Participants in the conversation about the museum, whose singular mission is to invite everyone to engage with the history, narrative and impact of the Bible, are:
- Museum of the Bible Vice President Steven Bickley, who will moderate the dialogue;
- Gordon Campbell, who holds a D.Phil. and D.Litt., currently serves at University of Leicester as fellow in renaissance studies, and contributed to the museum’s History floor and Impact floor;
- Barbara Lucas, who earned an Ed.D. and D.Min., recently retired as professor of religious education and urban ministry at the New York campus of Nyack College and Alliance Theological Seminary, and contributed to the Impact floor of the museum;
- Seth Pollinger, who holds a Ph.D. in biblical interpretation from Southeastern Baptist Theological Seminary, joined Museum of the Bible in 2015 and serves as director of museum content;
- Lawrence Schiffman, who holds a Ph.D., is currently the Judge Abraham Lieberman professor of Hebrew and Judaic studies and director of the Global Network for Advanced Research in Jewish studies at New York University, and contributed to the museum’s History floor and Narrative floor;
- Timothy Shah, who earned a Ph.D. from Harvard, is research professor of government at Baylor University's Institute for Studies of Religion, is senior director with the Religious Freedom Institute; is director for international research at Georgetown University's Religious Freedom Research Project, and contributed to the creation of the museum's Impact floor;
- Summers, who will give an overview of the museum's evolutionary approach to the creation of its content; and

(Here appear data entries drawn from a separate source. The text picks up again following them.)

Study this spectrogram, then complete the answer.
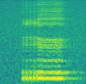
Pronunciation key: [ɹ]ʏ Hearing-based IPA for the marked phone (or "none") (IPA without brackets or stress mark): r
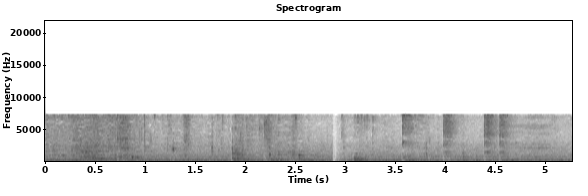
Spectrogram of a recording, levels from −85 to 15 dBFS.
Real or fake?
real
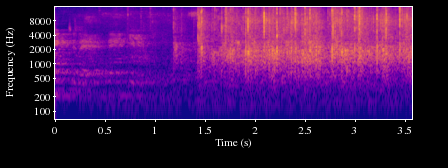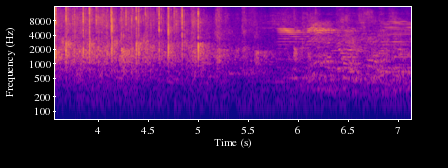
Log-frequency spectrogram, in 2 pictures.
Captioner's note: applause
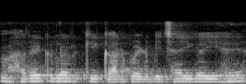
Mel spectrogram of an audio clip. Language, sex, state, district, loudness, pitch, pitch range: Hindi, male, Bihar, Purnia, -14 LUFS, 135 Hz, 125-140 Hz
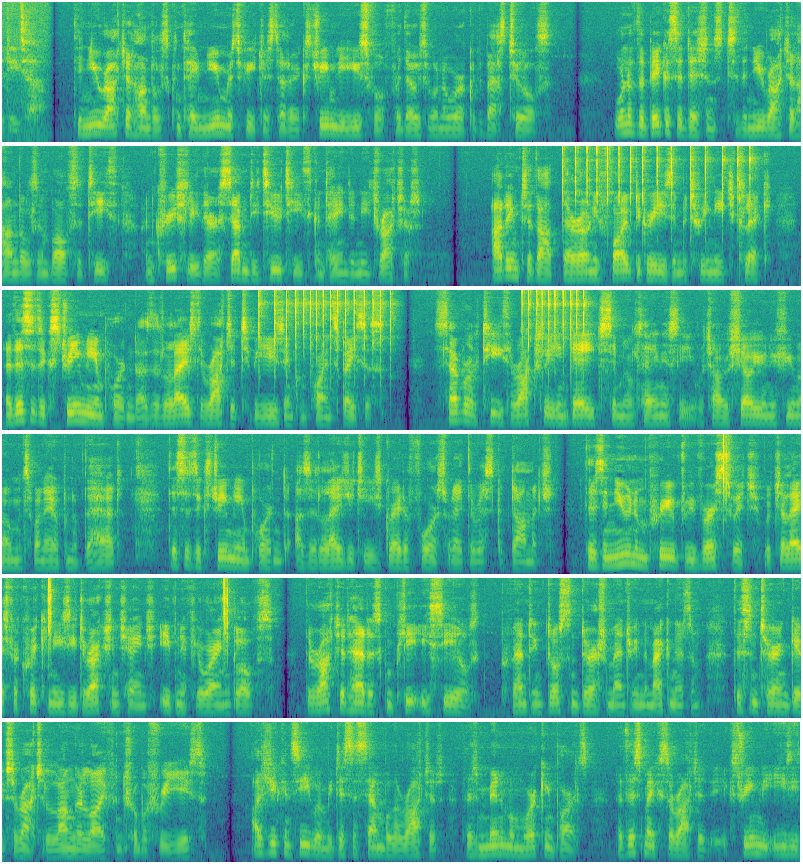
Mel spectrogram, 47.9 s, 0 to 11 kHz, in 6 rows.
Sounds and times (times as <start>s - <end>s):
Speech: 0.0s - 12.2s, 12.9s - 47.9s.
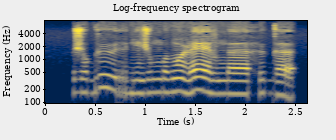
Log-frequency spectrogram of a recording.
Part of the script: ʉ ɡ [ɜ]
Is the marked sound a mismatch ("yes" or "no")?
no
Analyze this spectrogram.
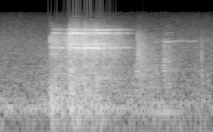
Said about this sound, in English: And I love the way that when Anna walks into Sandro's house, she throws her purse on the table and it like knocks down a bunch of shit. Yeah. That's my favorite sound.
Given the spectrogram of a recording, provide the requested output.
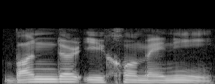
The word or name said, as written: Bandar Khomeyni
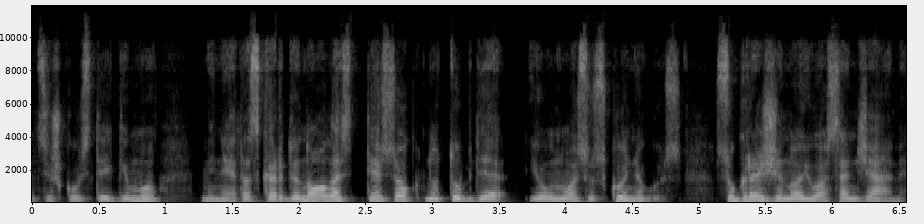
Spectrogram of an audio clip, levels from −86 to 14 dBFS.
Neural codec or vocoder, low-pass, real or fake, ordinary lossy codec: none; 9.9 kHz; real; Opus, 24 kbps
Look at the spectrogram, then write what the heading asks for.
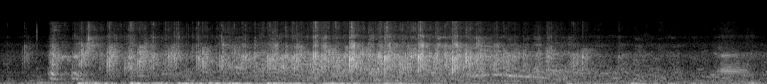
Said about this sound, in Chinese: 谢谢大家，掌声鼓励啊！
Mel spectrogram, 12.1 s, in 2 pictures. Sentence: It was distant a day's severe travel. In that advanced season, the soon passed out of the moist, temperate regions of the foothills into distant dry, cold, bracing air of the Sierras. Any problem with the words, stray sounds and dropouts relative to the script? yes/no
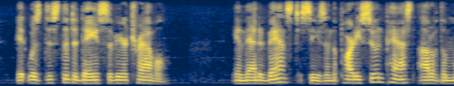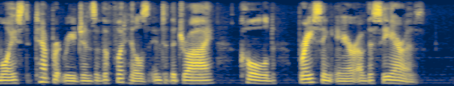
yes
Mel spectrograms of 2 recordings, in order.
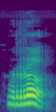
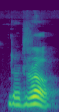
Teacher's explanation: लुंठित इसीलिए क्योंकि जब हम र का उच्चारण करते हैं तो जो हमारी जीभ है वो ऊपर की तरफ मुड़ी होती है, और प्रकंपित इसीलिए है कि जब हम र का उच्चारण करते हैं तो जो जीभ हमारी ऊपर की तरफ मुड़ी हुई है वह धीमे धीमे कांपती हुई आगे आती है, तब र का उच्चारण होता है।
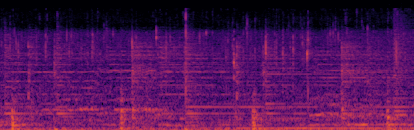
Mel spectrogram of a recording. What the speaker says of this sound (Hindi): फ्लेम यहाँ मैंने मीडियम रखा हुआ था, और कबाब का एक साइड जो है वो फ्राई हो चुका है।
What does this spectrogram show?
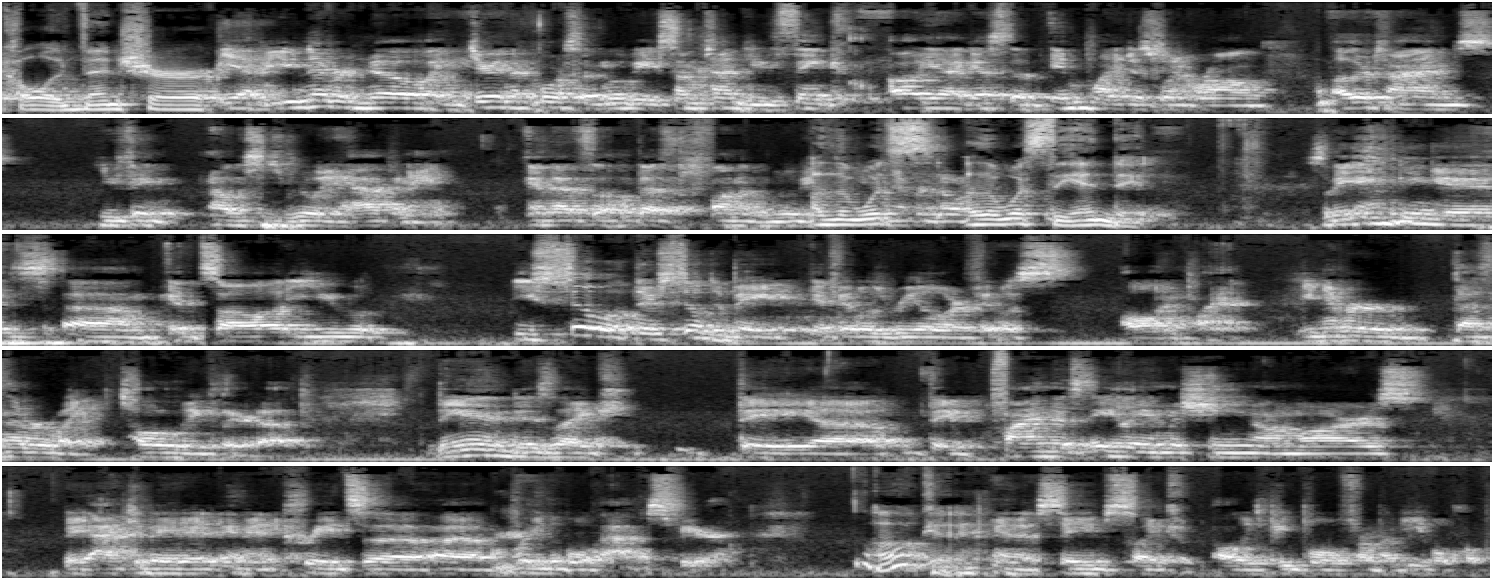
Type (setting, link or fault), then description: fault, poor microphone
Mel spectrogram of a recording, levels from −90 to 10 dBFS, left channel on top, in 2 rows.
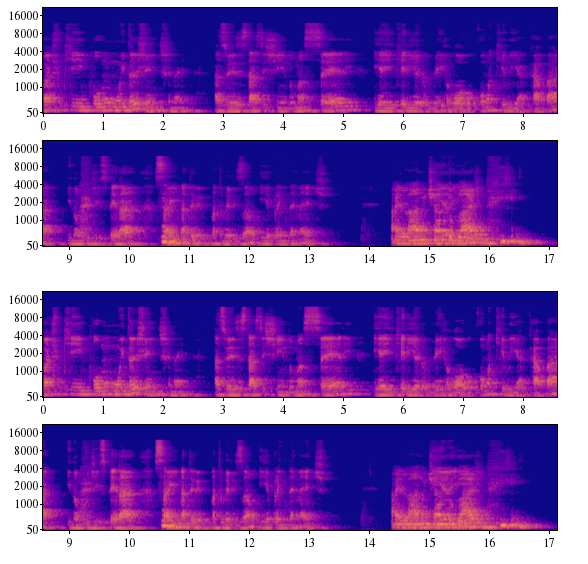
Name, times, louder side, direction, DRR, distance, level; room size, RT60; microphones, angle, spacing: voice 1, 0.0-2.4 2.9-5.2 5.5-13.3 15.0-16.0, right 1 dB, 60° right, 4 dB, 1.4 m, -34 dB
voice 2, 10.5-10.8 14.4-16.6, equal, 80° left, -3 dB, 2.5 m, -27 dB
9.3 x 5.7 x 4.0 m, 0.71 s
head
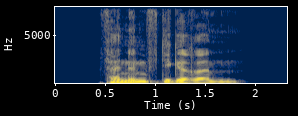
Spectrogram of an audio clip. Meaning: strong dative masculine/neuter singular comparative degree of vernünftig
- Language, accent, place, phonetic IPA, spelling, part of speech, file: German, Germany, Berlin, [fɛɐ̯ˈnʏnftɪɡəʁəm], vernünftigerem, adjective, De-vernünftigerem.ogg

- David Trobisch, Th.D., who oversees the thousands of rare biblical texts and artifacts that today comprise the Museum of the Bible Collections, and serves as the collections’ director advising on new acquisitions and the collections' international traveling exhibits, as well as lecturing and writing.
"Engaging the expertise of these world-class scholars while developing the museum's content has helped us present a balance of respected positions while not advocating for any of them," said Summers. "To safeguard our academic rigor and stay true to our mission, dozens of archaeologists, professors, theologians and other scholars have lent their formidable talents and expertise to ensure Museum of the Bible exhibits are of the highest quality."
The panel will conclude the 75-minute program by taking questions from the media.
WHEN: Tuesday, Oct. 17, 2 p.m.
WHERE: The under-construction Museum of the Bible, 400 4th St. SW, Washington, D.C. (Federal Center SW Metro stop)
RSVP: This media event is open to media approved through the credential application process (click here to apply). Tuesday, Oct. 10, is the last day for expedited processing of credential applications; submissions after that day and on-site requests may cause a delay in receipt of credentials and entry into the panel discussion. To pick up credentials and pass through security upon arrival, media must present a photo ID and working media credential or story assignment on media outlet letterhead signed by an editor/producer.
PARKING: There are no provisions for on-site parking for media at this event. Please plan accordingly.
ATTIRE: The museum is an active construction site, and access is by stairs only (elevators not functional at this stage of construction). Please dress accordingly: pants that extend past ankles (no dresses, skirts, leggings, etc., and no skin showing on ankles) and flat, hard-soled shoes (no spiked heels). Safety gear, if required, will be provided.
About Museum of the Bible
Museum of the Bible is an innovative, global, educational institution whose purpose is to invite all people to engage with the Bible. In 2017, Museum of the Bible, which aims to be the most technologically advanced museum in the world, will open its 430,000-square-foot nonprofit museum just three blocks from the U.S. Capitol in Washington, D.C. A digital fly-through of the Museum is viewable here. A 360-degree hardhat tour of the museum is available here.